Last week, Britons celebrated or observed Guy Fawkes Night on 5 November, a date I usually try to do some English-themed reading around, just as I do readings for the Fourth of July and Bastille Day. This year’s reading consisted of my finishing off Bernard Cornwell’s excellent King Arthur trilogy, along with two nonfiction works: Bill Bryson’s Notes from a Small Island and Kate Fox’s Watching the English: the Hidden Rules of English Behaviour.
To start off my set, I decided to take a tour of Britain with Bill Bryson, an American humorist author who lived in England for twenty years, beginning in the 1970s. Before returning to the United States, Bryson decided to mull over his adopted homeland by traveling over it, in part repeating the journey he made upon first arriving. Bryson is a riotous author for me, and here he’s of course an entertaining guide, cheerfully rambling through the country, offering commentary that varies from serious reflections on English culture to absurd thoughts and irrelevant tangents. At the outset, when repeating his initial 1970s travels, the commentary compares the Britain of his youth to Britain today, though the changes he notes (in the flowering of chain stores, the destruction of older architectural for modern boxes) are scarcely for the better.
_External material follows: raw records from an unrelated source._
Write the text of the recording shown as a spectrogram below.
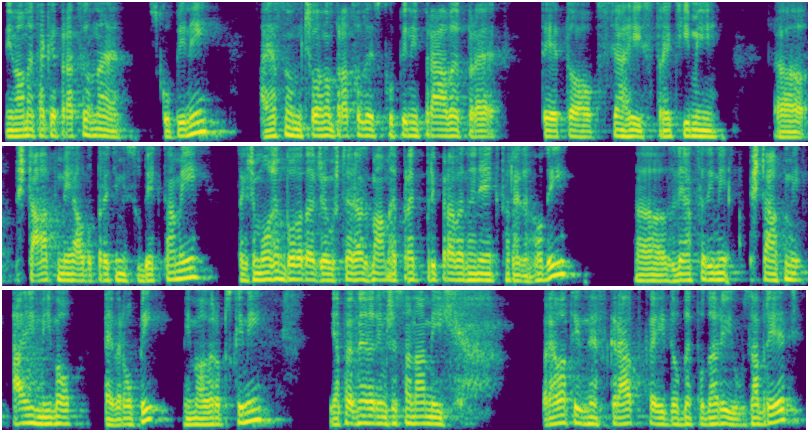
my máme také pracovné skupiny a ja som členom pracovnej skupiny práve pre tieto vzťahy s tretími e, štátmi alebo tretími subjektami. Takže môžem povedať, že už teraz máme predpripravené niektoré dohody s viacerými štátmi aj mimo Európy, mimo európskymi. Ja pevne verím, že sa nám ich relatívne v krátkej dobe podarí uzavrieť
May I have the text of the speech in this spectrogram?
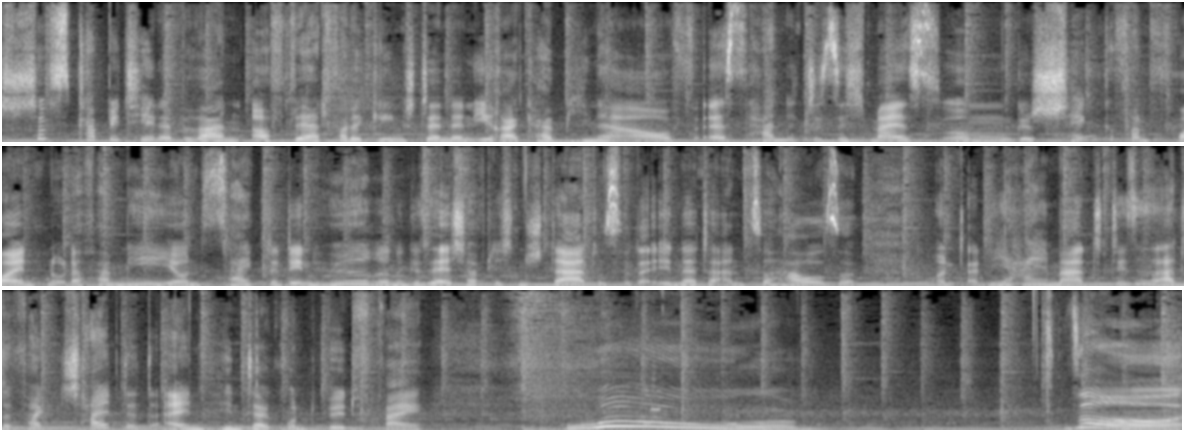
Schiffskapitäne bewahren oft wertvolle Gegenstände in ihrer Kabine auf. Es handelte sich meist um Geschenke von Freunden oder Familie und zeigte den höheren gesellschaftlichen Status und erinnerte an Zuhause und an die Heimat. Dieses Artefakt schaltet ein Hintergrundbild frei. Woo! So,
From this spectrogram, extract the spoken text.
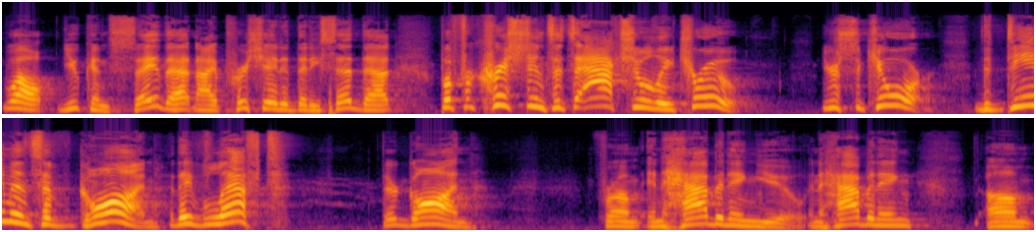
Well, you can say that, and I appreciated that he said that, but for Christians, it's actually true. You're secure. The demons have gone, they've left, they're gone from inhabiting you, inhabiting um,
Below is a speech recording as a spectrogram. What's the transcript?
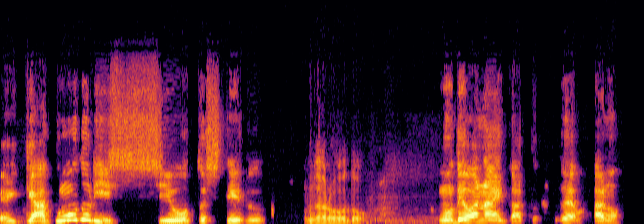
え逆戻りしようとしているなるほどのではないかと。あの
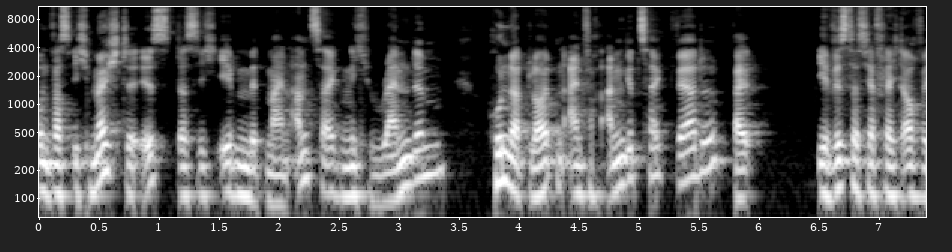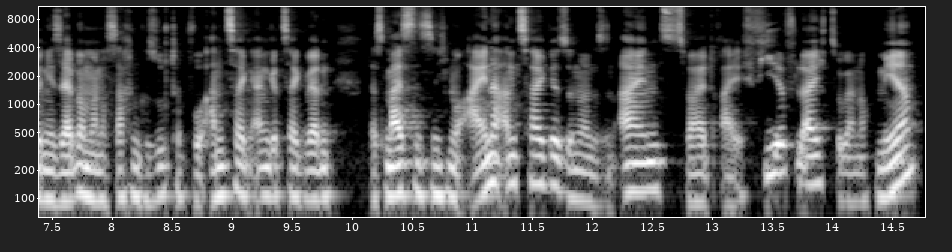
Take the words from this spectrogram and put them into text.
Und was ich möchte, ist, dass ich eben mit meinen Anzeigen nicht random 100 Leuten einfach angezeigt werde, weil ihr wisst das ja vielleicht auch, wenn ihr selber mal nach Sachen gesucht habt, wo Anzeigen angezeigt werden, das ist meistens nicht nur eine Anzeige, sondern das sind eins, zwei, drei, vier vielleicht, sogar noch mehr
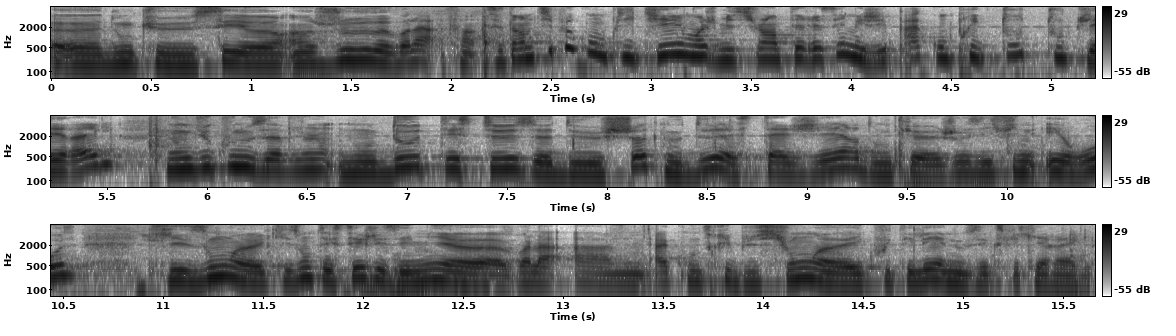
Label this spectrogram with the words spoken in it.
Euh, donc euh, c'est euh, un jeu, euh, voilà, enfin c'est un petit peu compliqué. Moi je m'y suis intéressée, mais j'ai pas compris toutes toutes les règles. Donc du coup nous avions nos deux testeuses de choc, nos deux euh, stagiaires, donc euh, Joséphine et Rose, qui les ont, euh, qui les ont testés. Je les ai mis, euh, voilà, à, contribution. Euh, Écoutez-les, elles nous expliquent les règles.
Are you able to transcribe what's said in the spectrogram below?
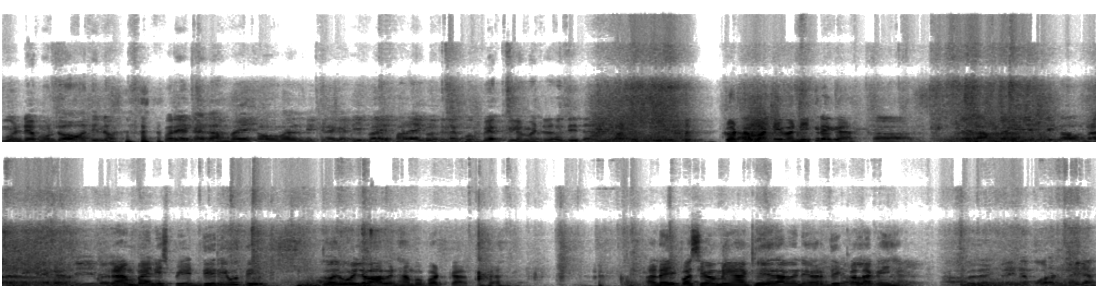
મુંડે મુંડો આવો નો પર એક રામભાઈ કહું મારે નીકળે ગયા ઈ ભાઈ ફરાઈ ગયો લગભગ બે કિલોમીટર સુધી કટો વાતો ભૂલી ગઈ. નીકળેગા હા. રામભાઈ એટલી કહું મારે રામભાઈની સ્પીડ ધીરી હતી તોય ઓઈલો આવે ને સાંભો ભટકાર અને એ પછી અમે આ ઘેર આવે ને અડધી કલાક અહીંયા. બધા એને માર્યા.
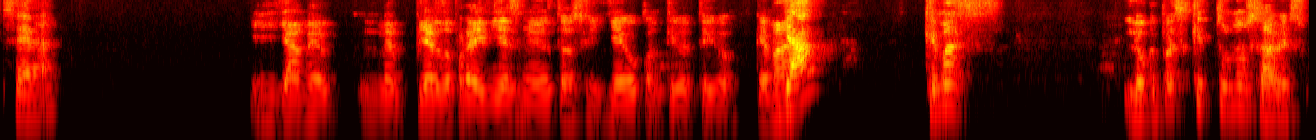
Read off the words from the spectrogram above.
¿Será? Y ya me, me pierdo por ahí 10 minutos y llego contigo y te digo, ¿qué más? ¿Ya? ¿Qué más? Lo que pasa es que tú no sabes.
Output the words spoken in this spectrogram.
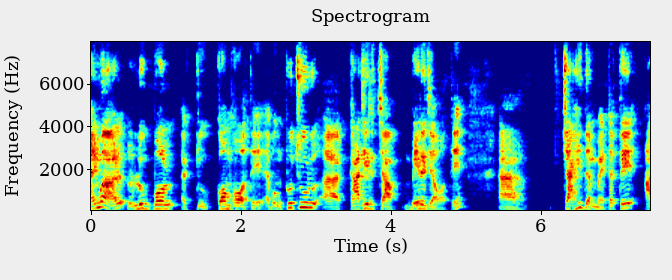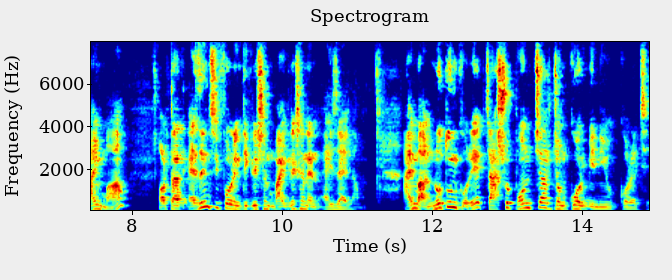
আইমার লুকবল একটু কম হওয়াতে এবং প্রচুর কাজের চাপ বেড়ে যাওয়াতে চাহিদা মেটাতে আইমা, অর্থাৎ agency for integration, migration and asylum AIMA নতুন করে চারশো পঞ্চাশ জন কর্মী নিয়োগ করেছে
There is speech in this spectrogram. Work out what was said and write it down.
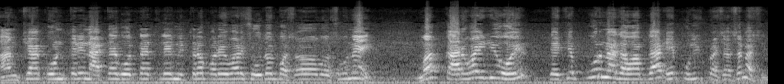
आमच्या कोणतरी नात्या गोत्यातले मित्रपरिवार शोधत बसावं बसू नये. मग कारवाई जी होईल त्याचे पूर्ण जबाबदार हे पोलीस प्रशासन असेल.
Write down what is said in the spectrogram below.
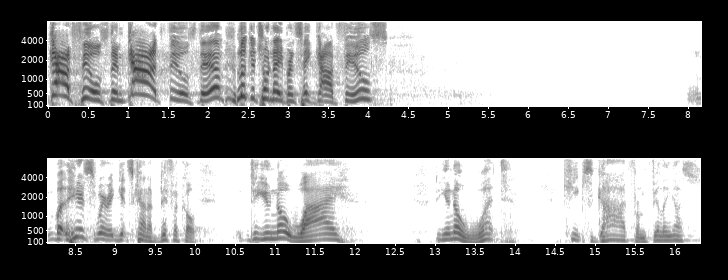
God fills them. God fills them. Look at your neighbor and say, God fills. But here's where it gets kind of difficult. Do you know why? Do you know what keeps God from filling us?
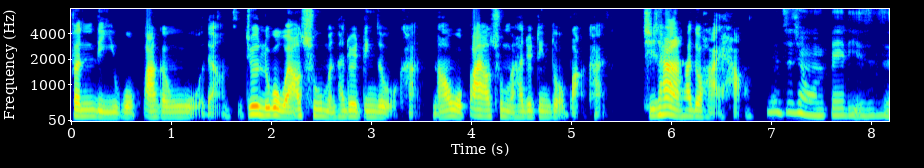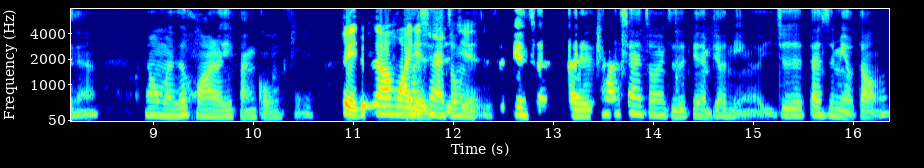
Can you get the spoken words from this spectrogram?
分离我爸跟我这样子。就是如果我要出门，他就会盯着我看；然后我爸要出门，他就盯着我爸看。其他人他都还好。因为之前我们也是这样，然后我们是花了一番功夫，对，就是要花一点时间现在终于只。是变成，对他现在终于只是变得比较黏而已，就是但是没有到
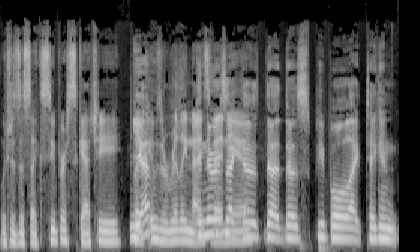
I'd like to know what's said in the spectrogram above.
Which is this like super sketchy. Like, Yep. it was a really nice and there was venue. like those the, those people like taking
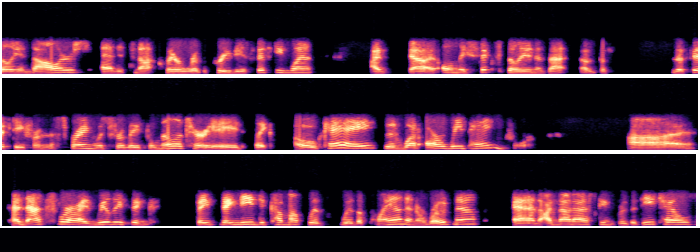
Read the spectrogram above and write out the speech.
billion and it's not clear where the previous 50 went. I've uh, only six billion of that of the the 50 from the spring was for lethal military aid. Like, okay, then what are we paying for? Uh, and that's where I really think they, they need to come up with, with a plan and a roadmap. And I'm not asking for the details,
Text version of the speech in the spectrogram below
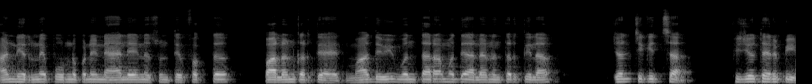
हा निर्णय पूर्णपणे न्यायालय नसून ते फक्त पालन करते आहेत. महादेवी वनतारामध्ये आल्यानंतर तिला जलचिकित्सा फिजिओथेरपी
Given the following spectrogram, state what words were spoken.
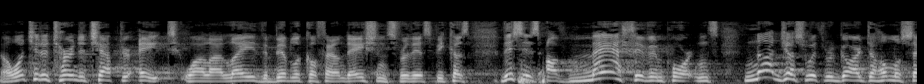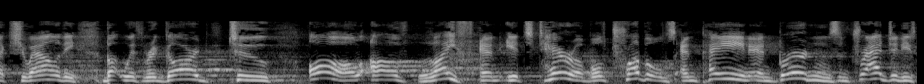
Now I want you to turn to chapter 8 while I lay the biblical foundations for this because this is of massive importance, not just with regard to homosexuality, but with regard to all of life and its terrible troubles and pain and burdens and tragedies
Even so, this is a delightfully fun book.
Kate Fox’s Watching the English takes a more serious tack, slightly so. The author has a earnest endeavor — scrutinizing English culture with an anthropologist’s eye — but she offers a spirited analysis. Although her intent is to discern the rules governing English behavior by watching how Britons act, she’s no passive observer, instead turning her fellow Brits into lab rats and experimenting on them. She devotes afternoons to jumping queues (cutting into lines) and bumping into people on purpose, noting how many of them automatically apologize. As she studies one area of English life after another — work, hobbies, sex, shopping — patterns emerge, rules which interact with one another, and eventually the patterns create a cohesive analysis of English culture. Fox declares that the English are fundamentally socially anxious, and that many English behaviors act to counter that awkwardness. The weather, for instance, is not actually all that interesting to English folk, regardless how how incessantly they speak of it: instead, talking about the weather is a way to be social without being impolite, to make a human connection without seeming weird. Fox sees her countrymen and women as being desperate for fellowship, but denied it by a culture that encourages emotional coolness — reserve, moderation, and the respect of privacy. Other aspects of English culture she touches on are the prevalence of class consciousness (which is ubiquitous, being expressed and betrayed not just by the word you use to describe household furniture, but which items you are willing to buy from a Mark’s and Spencer), English humor, and a fundamental belief in fair play. While I can’t judge her book against personal experience (not yet having traveled to England’s green and pleasant land), I found it utterly engaging and entertainingly written.